I have had Star Wars in my blood since before my first memories. It’s a part of my life, and a shared childhood of this half-generation born too young to have ever seen it originally in the theaters, but just old enough to watch it a million times in rickety VCRs. We who dreamed of X-wings and blasters while staring up at the stars in the eighties, those last few years living our entertainments solitary before the Internet let us know we weren’t alone. I watched Return of the Jedi until the VHS tape wore out, turning all to fuzz and jitter. I dashed around the backyard with a battered old flight helmet my uncle brought home from the Navy and a broken curling iron I imagined as a light saber, making the humming noises by rote.
I devoured the expanded universe, the endless novels that piled up depth and detail in hundreds of paperbacks. There were worlds within worlds and on down the chain. Always another planet, always another hero, a villain, an adventure. I don’t think that fans necessarily go down the rabbit hole of genre fiction just because they can’t get enough, or because they seek cheap highs to tide them over through the years or decades between films. I think it’s because the stories that really resonate with us, they do so because the subtext gives us glimpses of truth, of a perfection. And we read more and more in order to catch more fleeting glimpses of that underlying truth, of that hidden gem that we can only see a facet of at a time. The stories that linger with us, we keep trying to peer at from different angles, to see the platonic ideal below the trappings.
And very occasionally, we are rewarded with a film made by someone who understands, someone like Garth Edwards, someone who was haunted by peeling back the layers to glimpse that same perfection again that the rest of us were.
Rogue One is the epiphany of what Star Wars can be. It is dark and inhabits every area of moral grey to tell its story. It’s a tragic story and one well told of a universe that feels huge and rich, recapturing on a larger scale that feeling from the Mos Eisley Cantina that we were only glimpsing a fraction of a real and vibrant universe. One of the disappointments I had with The Force Awakens despite so much that felt right about it, was how small it made the universe feel at times. Just a couple planets, everything a few minutes away. Not here. The universe of this film positively sprawls and bulges everywhere with detail.

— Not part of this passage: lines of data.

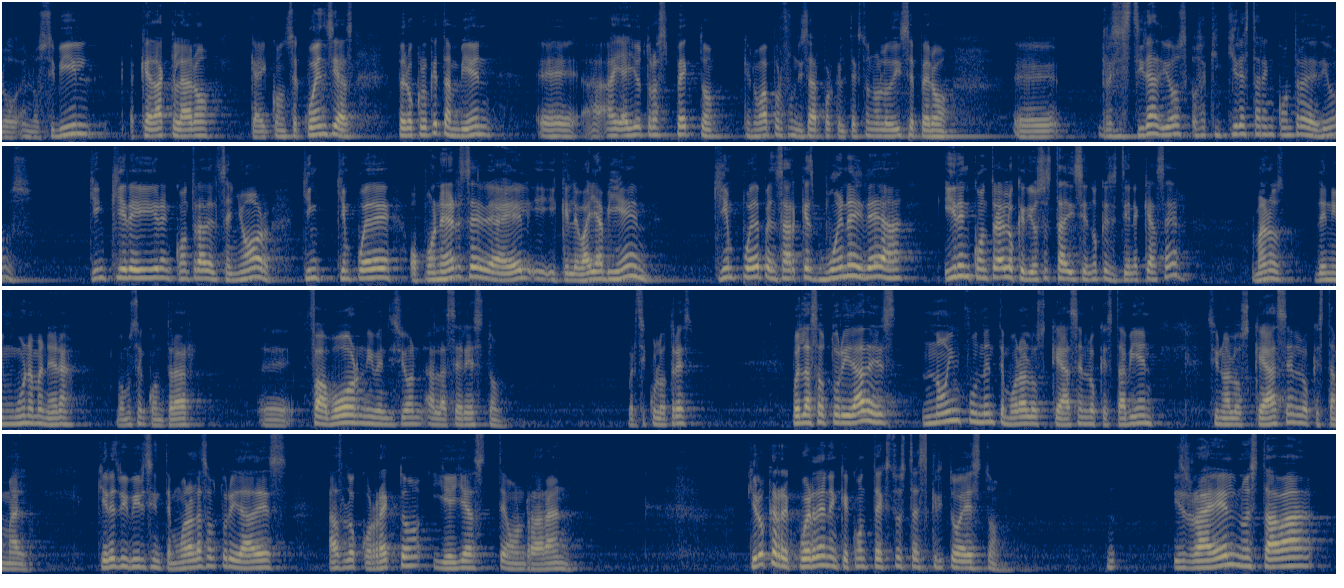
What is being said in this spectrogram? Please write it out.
lo, civil queda claro que hay consecuencias, pero creo que también eh, hay, otro aspecto que no va a profundizar porque el texto no lo dice, pero eh, resistir a Dios, o sea, ¿quién quiere estar en contra de Dios? ¿Quién quiere ir en contra del Señor? ¿Quién, quién puede oponerse a Él y, que le vaya bien? ¿quién puede pensar que es buena idea ir en contra de lo que Dios está diciendo que se tiene que hacer? Hermanos, de ninguna manera vamos a encontrar eh, favor ni bendición al hacer esto. Versículo 3. Pues las autoridades no infunden temor a los que hacen lo que está bien, sino a los que hacen lo que está mal. ¿Quieres vivir sin temor a las autoridades? Haz lo correcto y ellas te honrarán. Quiero que recuerden en qué contexto está escrito esto. Israel no estaba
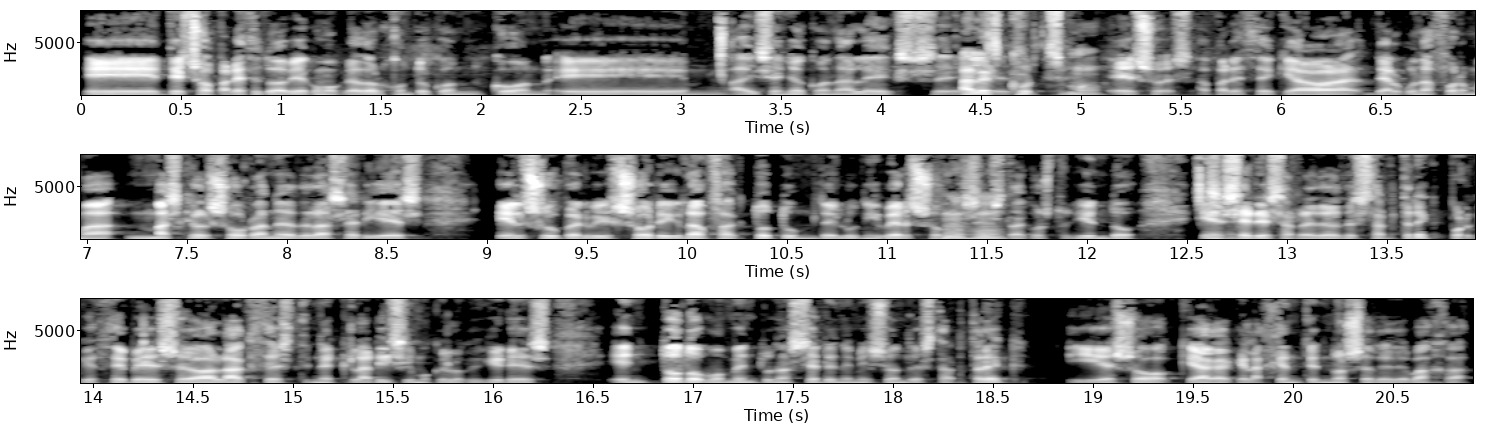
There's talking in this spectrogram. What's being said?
eh, de hecho aparece todavía como creador junto con, con eh, ay señor, con Alex... eh, Alex Kurtzman. Eso es, aparece que ahora de alguna forma, más que el showrunner de la serie, es el supervisor y gran factotum del universo que se está construyendo en series alrededor de Star Trek, porque CBS All Access tiene clarísimo que lo que quiere es en todo momento una serie en emisión de Star Trek, y eso que haga que la gente no se dé de baja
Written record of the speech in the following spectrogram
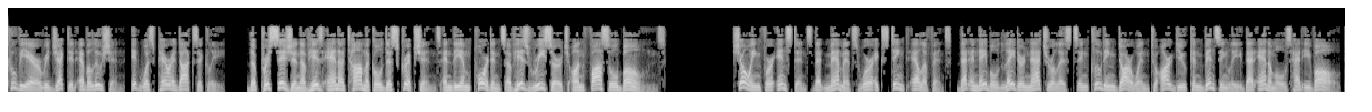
Cuvier rejected evolution, it was paradoxically the precision of his anatomical descriptions and the importance of his research on fossil bones showing for instance that mammoths were extinct elephants, that enabled later naturalists including Darwin to argue convincingly that animals had evolved.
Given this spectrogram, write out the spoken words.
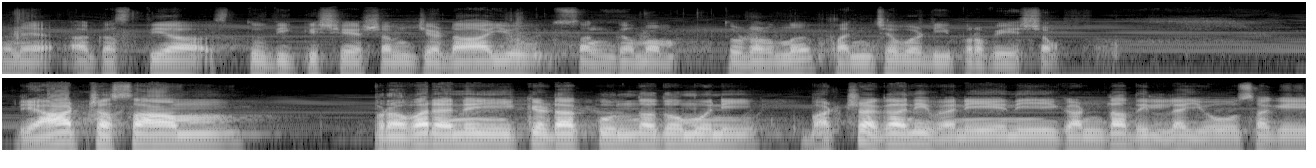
അങ്ങനെ അഗസ്ത്യ സ്തുതിക്ക് ശേഷം ജഡായു സംഗമം തുടർന്ന് പഞ്ചവടി പ്രവേശം. രാക്ഷസാം പ്രവരനീ കിടക്കുന്നതു മുനി ഭക്ഷകനിവനെ നീ കണ്ടതില്ലയോ സഖേ.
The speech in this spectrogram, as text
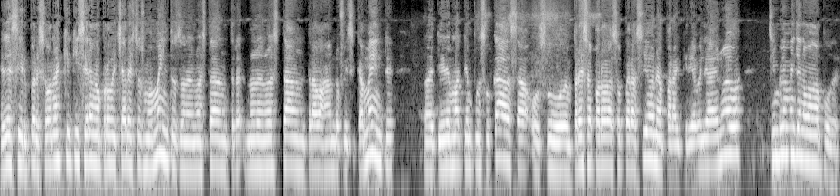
Es decir, personas que quisieran aprovechar estos momentos donde no están, donde no están trabajando físicamente, donde tienen más tiempo en su casa o su empresa paró las operaciones para adquirir habilidades nuevas, simplemente no van a poder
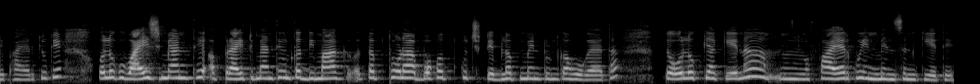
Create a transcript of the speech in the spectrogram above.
थे फायर क्योंकि वो लोग वाइज मैन थे अपराइट मैन थे, उनका दिमाग तब थोड़ा बहुत कुछ डेवलपमेंट उनका हो गया था। तो वो लोग क्या किए ना फायर को इन्वेंशन किए थे।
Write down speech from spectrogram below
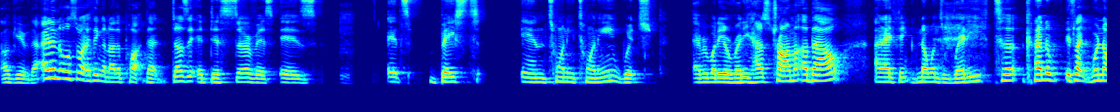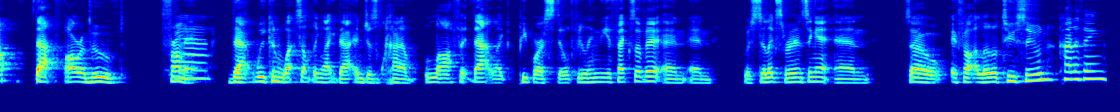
I'll give that. And then also i think another part that does it a disservice is it's based in 2020 which everybody already has trauma about. And i think no one's ready to kind of it's like we're not that far removed from Yeah. it that we can watch something like that and just kind of laugh at that. Like people are still feeling the effects of it and and we're still experiencing it. And so it felt a little too soon kind of thing.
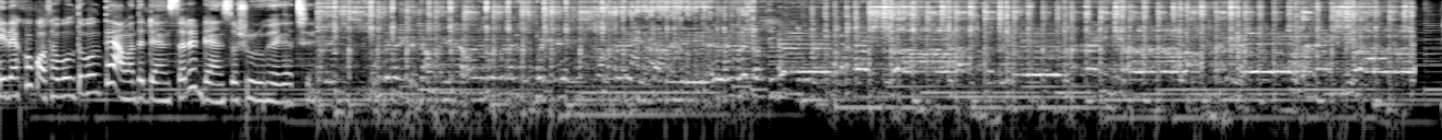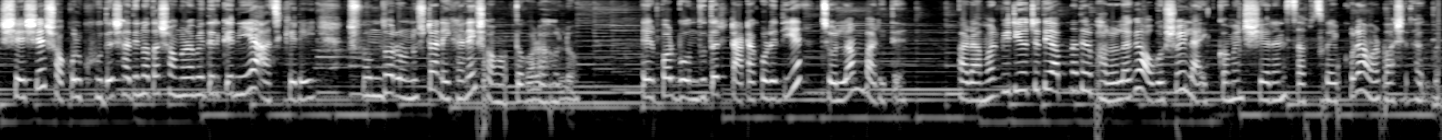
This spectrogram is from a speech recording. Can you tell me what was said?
এই দেখো, কথা বলতে বলতে আমাদের ড্যান্সারের ড্যান্সও শুরু হয়ে গেছে। শেষে সকল ক্ষুদে স্বাধীনতা সংগ্রামীদেরকে নিয়ে আজকের এই সুন্দর অনুষ্ঠান এখানেই সমাপ্ত করা হলো। এরপর বন্ধুদের টাটা করে দিয়ে চললাম বাড়িতে। আর আমার ভিডিও যদি আপনাদের ভালো লাগে, অবশ্যই like, comment, share and subscribe করে আমার পাশে থাকবেন।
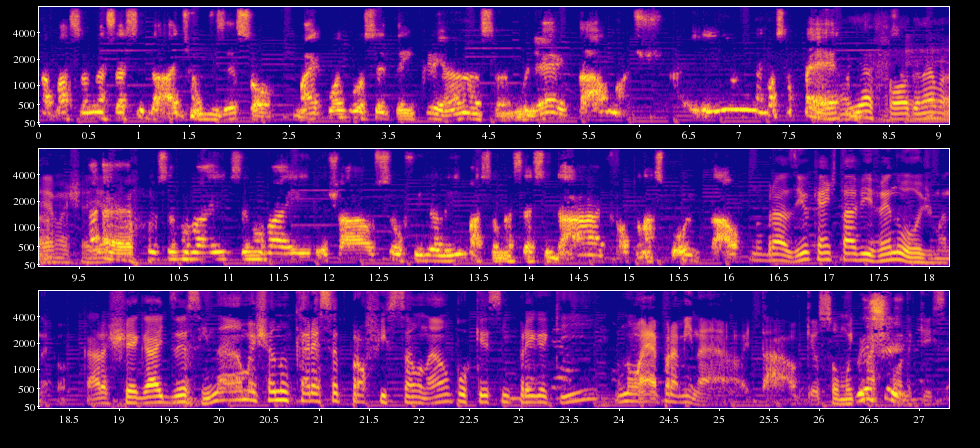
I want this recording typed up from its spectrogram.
tá passando necessidade, vamos dizer só. Mas quando você tem criança, mulher e tal, macho, aí o negócio aperta. Aí é foda, né, É, mano? mas aí É, é. você não vai, você não vai deixar o seu filho ali passando necessidade, faltando as coisas e tal. no Brasil que a gente tá vivendo hoje, Manel. O cara chegar e dizer assim, não, mas eu não quero essa profissão não, porque esse emprego aqui não é pra mim não, e tal, porque eu sou muito mais Vixe. foda que isso.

There are callouts to the original trilogy, but I hesitate to even call them that. They’re things that make the devoted fan smile, but it’s wrong to call them fan service exactly. It’s more that they’re the details that dovetail, which should be inevitable when integrating a story that fits tightly with others told before.
Familiar faces arrive too, built with CGI because forty years is too long to even pretend that make-up or resurrection can do the trick. Because this story requires Grand Moff Tarkin, and Peter Cushing isn’t replaceable or duplicable. So we’re given an uncanny valley replacement for him, and a couple of others, but rather than being evidence of hubris of animation, it more reads as faith in the audience. Faith that they will see Tarkin the way the audience of Shakespeare sees flashing steel where there is only cardboard. Faith that the audience can accept the good faith of a storyteller saying “this character needs to be here to tell this story, and so we’ll do our honest best because the story is worth trusting the audience to fill in the blanks where needed.”

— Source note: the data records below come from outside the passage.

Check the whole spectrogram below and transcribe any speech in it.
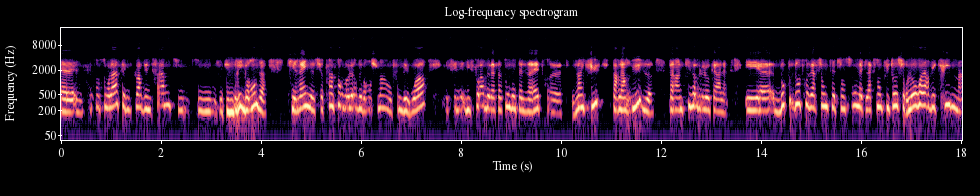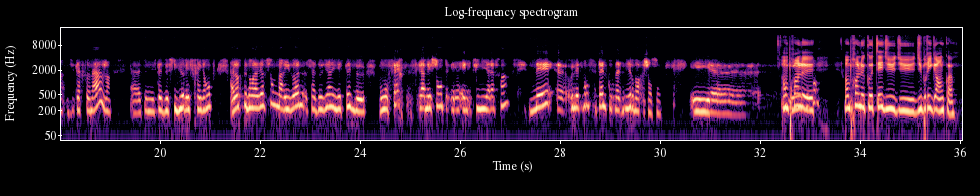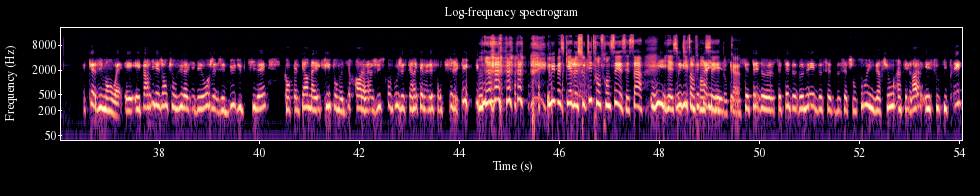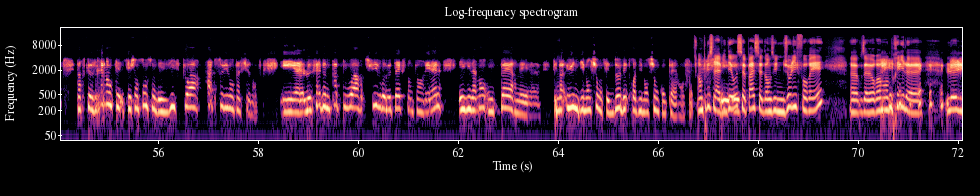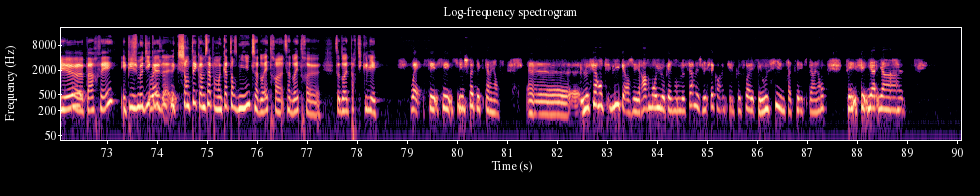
euh, cette chanson-là, c'est l'histoire d'une femme qui, c'est une brigande qui règne sur 500 voleurs de grands chemins au fond des bois. Et c'est l'histoire de la façon dont elle va être euh, vaincue par la ruse, par un petit noble local. Et euh, beaucoup d'autres versions de cette chanson mettent l'accent plutôt sur l'horreur des crimes du personnage. Euh, c'est une espèce de figure effrayante, alors que dans la version de Marivonne, ça devient une espèce de bon, certes, c'est la méchante, elle est punie à la fin, mais honnêtement, c'est elle qu'on admire dans la chanson. Et On prend et le, on prend le côté du, du, brigand, quoi. Quasiment, ouais. Et, et parmi les gens qui ont vu la vidéo, j'ai bu du petit lait quand quelqu'un m'a écrit pour me dire Oh là là, jusqu'au bout, j'espérais qu'elle allait s'empirer. Et oui, parce qu'il y a le sous-titre en français, c'est ça. Oui, Il y a oui, sous-titres en français, euh. C'était de, donner de cette, de cette chanson une version intégrale et sous-titrée, parce que vraiment, ces, ces chansons sont des histoires absolument passionnantes. Et euh, le fait de ne pas pouvoir suivre le texte en temps réel, évidemment, on perd, mais euh, c'est Mm. pas une dimension, c'est deux des trois dimensions qu'on perd, en fait. En plus, la vidéo et- se passe dans une jolie forêt. Euh, vous avez vraiment pris le, le lieu euh, parfait. Et puis je me dis Ouais, que chanter comme ça pendant 14 minutes, ça doit être, ça doit être, euh, ça doit être particulier. Ouais, c'est une chouette expérience. Euh, le faire en public, alors j'ai rarement eu l'occasion de le faire, mais je l'ai fait quand même quelques fois et c'est aussi une sacrée expérience. C'est- c'est- Il y a, il y, a un-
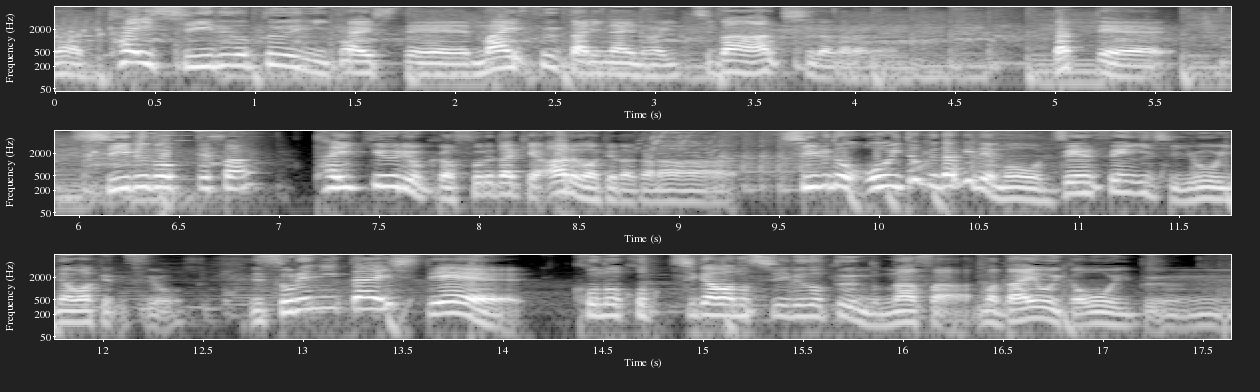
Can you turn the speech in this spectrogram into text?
いや、対シールドトゥーンに対して枚数足りないのは一番握手だからね。だって、シールドってさ、耐久力がそれだけあるわけだから、シールド置いとくだけでも前線維持容易なわけですよ。で、それに対して、このこっち側のシールドトゥーンのなさ、まあ大多いか多い分、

A common summary of what most went wrong with the prequels was that they lacked that spark that Han Solo brought to the screen. The irreverence, the pirate wit, yes, but also the darkness and violence of his character. To stretch the metaphor, Rogue One is a feature-length presentation of Han shooting first.
It’s a showcase of the damaged and wounded ones who make a rebellion possible. Of the insane people who work in the darkness when any rational person would see that a cause is hopeless. Who will never get a medal ceremony as the symphony soars. It’s a story of the damned who do the work that the angels can’t.
I’ve stayed intentionally vague in this review, not because of a desire to avoid plot spoilers — it’s not a twisty film, per se — but because it’s a movie that should simply be experienced by those who love Star Wars.
Dr. Steven Lloyd Wilson is a hopeless romantic and the last scion of Norse warriors and the forbidden elder gods. His novel, ramblings, and assorted fictions coalesce at www.burningviolin.com. You can email him here.